■ Problem ■
Look below for the line with "Mel spectrogram of an audio clip." and the line with "Word and speaker's". Copy exactly those two lines and every line between, but not the pictures.

■ Record set ■
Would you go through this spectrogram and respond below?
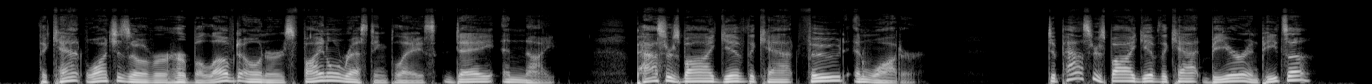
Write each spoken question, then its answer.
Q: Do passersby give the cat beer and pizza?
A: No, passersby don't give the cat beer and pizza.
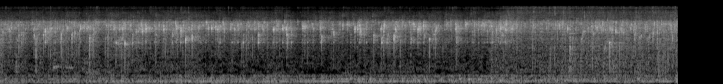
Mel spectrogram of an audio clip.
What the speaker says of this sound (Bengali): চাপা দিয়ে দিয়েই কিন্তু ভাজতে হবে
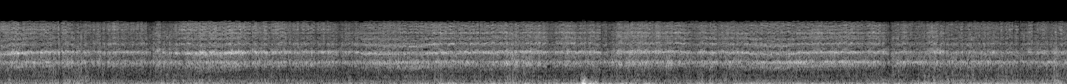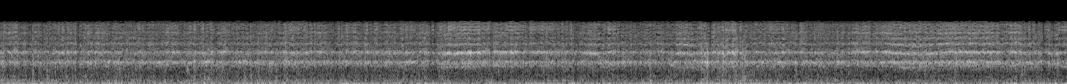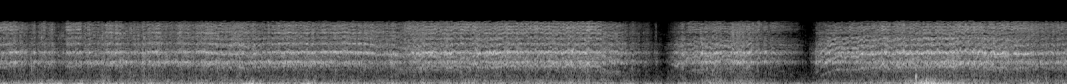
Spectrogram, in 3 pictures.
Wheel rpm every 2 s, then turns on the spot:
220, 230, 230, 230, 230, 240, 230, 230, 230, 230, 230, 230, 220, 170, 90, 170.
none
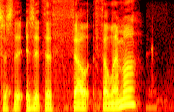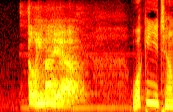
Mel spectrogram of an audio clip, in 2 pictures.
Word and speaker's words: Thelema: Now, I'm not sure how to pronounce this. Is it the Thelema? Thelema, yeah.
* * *
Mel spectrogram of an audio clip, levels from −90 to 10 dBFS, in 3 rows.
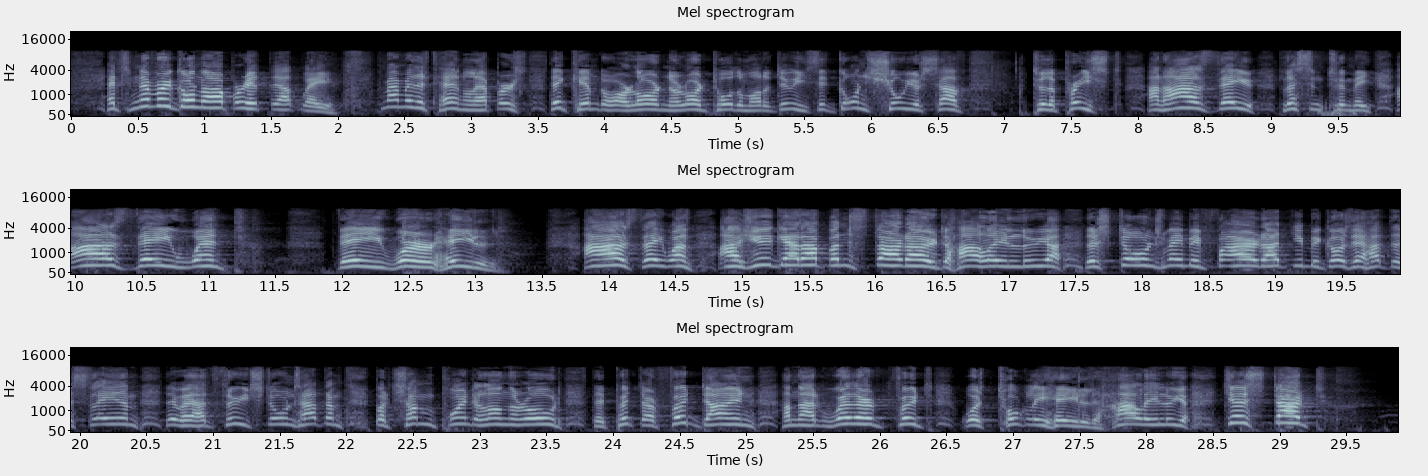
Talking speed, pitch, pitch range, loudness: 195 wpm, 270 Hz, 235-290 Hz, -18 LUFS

■ Answer below ■
Mel spectrogram of an audio clip.
What the speaker says of this sound (Bengali): চাপা দিয়ে দিয়েই কিন্তু ভাজতে হবে
Spectrogram, in 3 pictures.
Wheel rpm every 2 s, then turns on the spot:
220, 230, 230, 230, 230, 240, 230, 230, 230, 230, 230, 230, 220, 170, 90, 170.
none
Mel spectrogram of an audio clip, in 2 pictures.
Word and speaker's words: Thelema: Now, I'm not sure how to pronounce this. Is it the Thelema? Thelema, yeah.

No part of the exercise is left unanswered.